According to Epilepsy WA, the Kelmscott support group has been running for over a decade and was put on hold due to lack of government funding.

Some members of the local community, including Christie, have been relying on the support group as a source of peer support, social connection and reliable information to help them manage their epilepsy.

One in 25 people are affected by epilepsy and the temporary closure of the support group has had a long-lasting effect on those who used the group to find assistance.

Chief Executive of Epilepsy WA Emma Buitendag said she was disappointed by the impact the lack of funding has had.

“I am deeply saddened that we have had to put the Kelmscott Support Group and some of our other support groups on hold, the ability that these groups have to empower people to better manage their epilepsy and to reduce the emotional and physical traumas caused by the condition is hard to fully articulate,” she said.

“I hope that one day, those living with epilepsy and the organisation that stands beside them will receive a fair go.”

Epilepsy WA is one of the only epilepsy support organisations in Australia not to receive any government funding.

One in two people living with epilepsy will experience depression and parents of children with epilepsy experience PTSD at a rate as high as one in four.

Epilepsy WA has been supporting the WA community since 1963, when the first female member of the Legislative Council Ruby Hutchison MLC established it.

Christie from Serpentine said she’s disappointed that not enough support is given to people with epilepsy.

“We had a great support group, but due to no funding it’s shut,” she said.

“A lot of people don’t know about epilepsy and that makes things hard, even if I have a seizure and have to ride in the ambulance, because I need someone with me to make sure the paramedics are doing the right thing.

“There’s not enough awareness about what epilepsy is and how to manage or support people who do have it.”
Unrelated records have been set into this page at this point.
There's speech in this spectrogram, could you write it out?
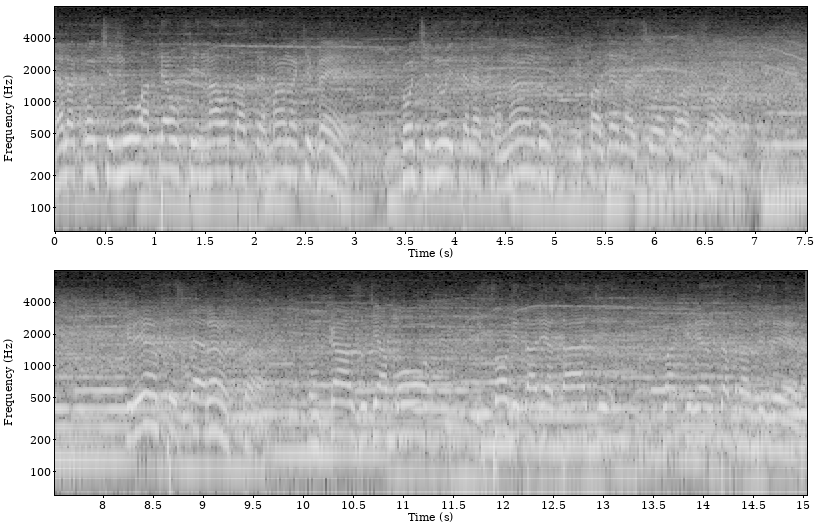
Ela continua até o final da semana que vem. Continue telefonando e fazendo as suas doações. Criança Esperança, um caso de amor e solidariedade com a criança brasileira.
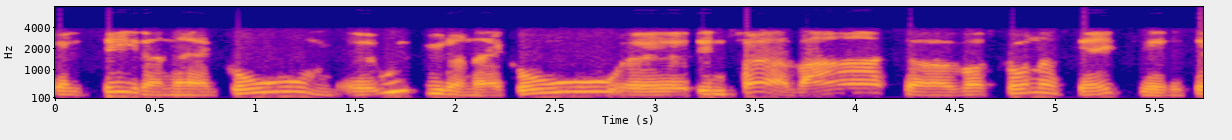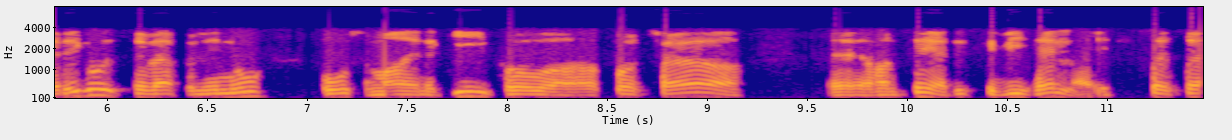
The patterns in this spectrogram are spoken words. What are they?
kvaliteterne er gode, øh, udbytterne er gode, øh, det er en tør vare, så vores kunder skal ikke, øh, ser det ikke ud til i hvert fald lige nu, bruge så meget energi på at få tørre øh, håndtere, det skal vi heller ikke. Så, så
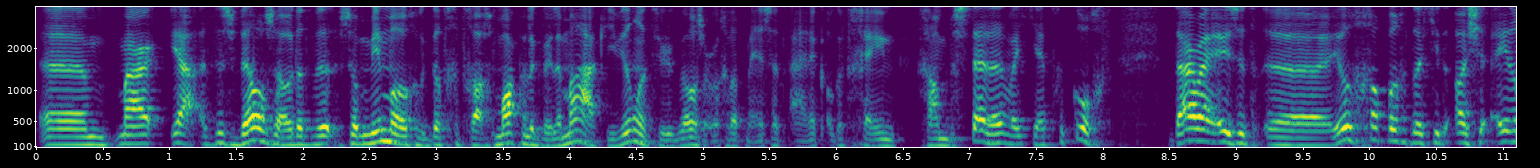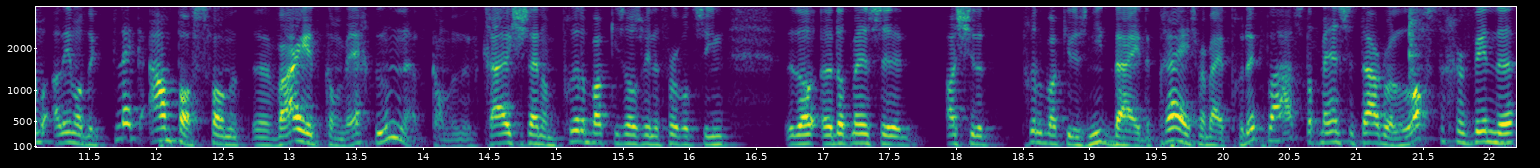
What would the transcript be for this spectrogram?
Um, maar ja, het is wel zo dat we zo min mogelijk dat gedrag makkelijk willen maken. Je wil natuurlijk wel zorgen dat mensen uiteindelijk ook hetgeen gaan bestellen wat je hebt gekocht. Daarbij is het uh, heel grappig dat je als je alleen maar de plek aanpast van het, uh, waar je het kan wegdoen. Nou, het kan een kruisje zijn of een prullenbakje zoals we in het voorbeeld zien. Dat, uh, dat mensen, als je het prullenbakje dus niet bij de prijs, maar bij het product plaatst, dat mensen het daardoor lastiger vinden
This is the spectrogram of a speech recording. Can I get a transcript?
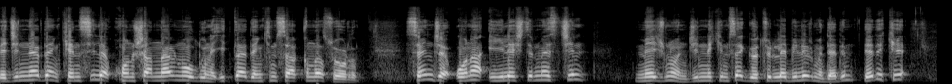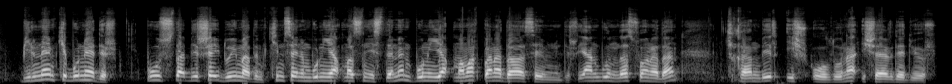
ve cinlerden kendisiyle konuşanların olduğunu iddia eden kimse hakkında sordum. Sence ona iyileştirmesi için Mecnun, cinli kimse götürülebilir mi dedim. Dedi ki, bilmem ki bu nedir. Bu hususta bir şey duymadım. Kimsenin bunu yapmasını istemem. Bunu yapmamak bana daha sevimlidir. Yani bunda sonradan çıkan bir iş olduğuna işaret ediyor.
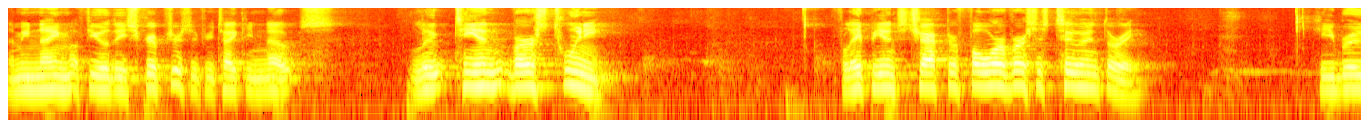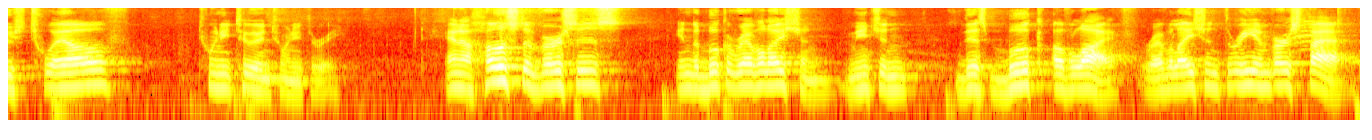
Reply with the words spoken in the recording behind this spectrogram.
Let me name a few of these scriptures if you're taking notes. Luke 10, verse 20. Philippians chapter 4, verses 2 and 3. Hebrews 12, 22 and 23. And a host of verses in the book of Revelation mention this book of life. Revelation 3 and verse 5.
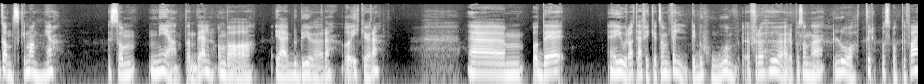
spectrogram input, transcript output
ganske mange som mente en del om hva jeg burde gjøre og ikke gjøre. Og det gjorde at jeg fikk et sånn veldig behov for å høre på sånne låter på Spotify.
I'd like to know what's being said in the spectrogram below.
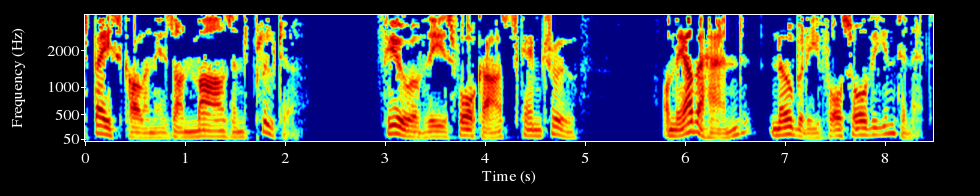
space colonies on Mars and Pluto. Few of these forecasts came true. On the other hand, nobody foresaw the Internet.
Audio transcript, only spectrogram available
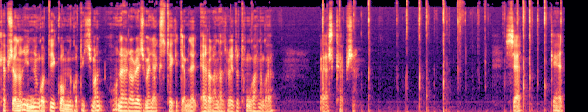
캡션은 있는 것도 있고 없는 것도 있지만 오늘 에러 레지면 엑스트이기 때문에 에러가 나더라도 통과하는 거야. as caption. set get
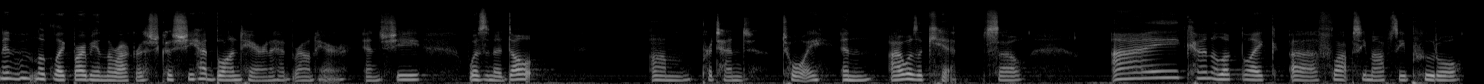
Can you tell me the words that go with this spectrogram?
didn't look like Barbie and the Rockers because she had blonde hair and I had brown hair. And she was an adult um, pretend toy and I was a kid. So I kind of looked like a flopsy mopsy poodle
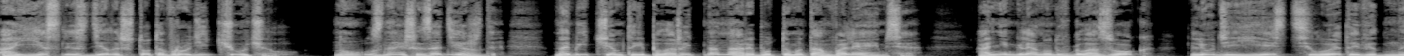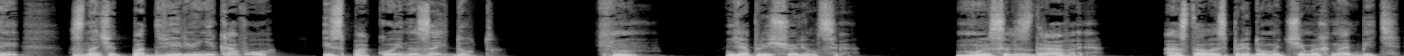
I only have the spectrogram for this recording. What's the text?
«А если сделать что-то вроде чучел? Ну, знаешь, из одежды. Набить чем-то и положить на нары, будто мы там валяемся. Они глянут в глазок, Люди есть, силуэты видны, значит, под дверью никого. И спокойно зайдут. Хм, я прищурился. Мысль здравая. Осталось придумать, чем их набить.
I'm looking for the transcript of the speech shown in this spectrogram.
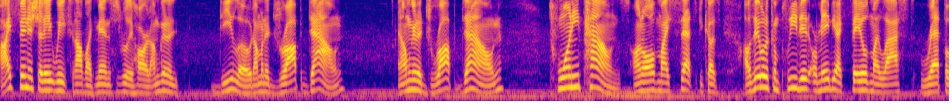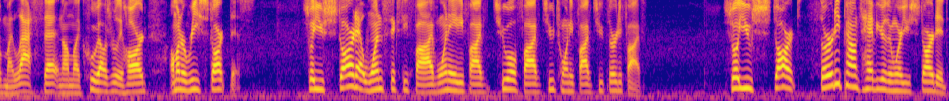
I finish at eight weeks and I'm like, man, this is really hard. I'm gonna deload. I'm gonna drop down, and I'm gonna drop down 20 pounds on all of my sets because I was able to complete it, or maybe I failed my last rep of my last set, and I'm like, whew, that was really hard. I'm gonna restart this. So you start at 165, 185, 205, 225, 235. So you start 30 pounds heavier than where you started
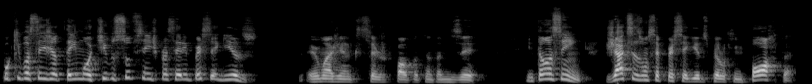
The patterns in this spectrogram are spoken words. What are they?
Porque vocês já têm motivo suficiente para serem perseguidos. Eu imagino que seja o que o Paulo está tentando dizer. Então, assim, já que vocês vão ser perseguidos pelo que importa,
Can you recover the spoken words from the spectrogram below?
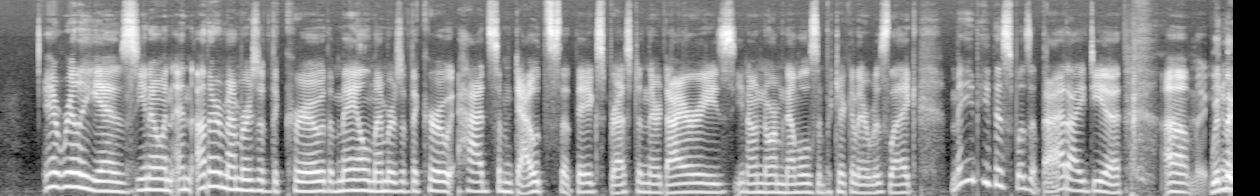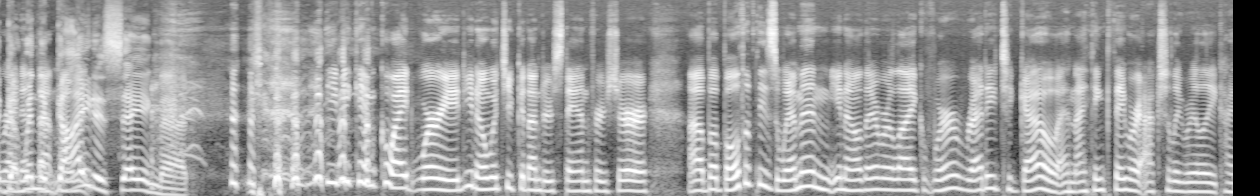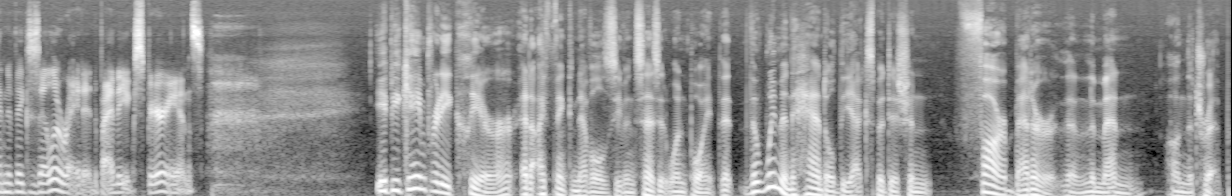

Epilepsy WA still offers an online support group, a telephone information line, free seizure alert bed mat loan service, the largest seizure alert display in Australia, a schools program, a compassionate ear service, epilepsy training and more.

Those requiring support are encouraged to contact Epilepsy WA on 1300 852 853 or visit www.epilepsywa.asn.au

The community is also asked to get behind Epilepsy WA and to make a tax deductible donation this tax time to help to ensure that no more of its vital services are cut.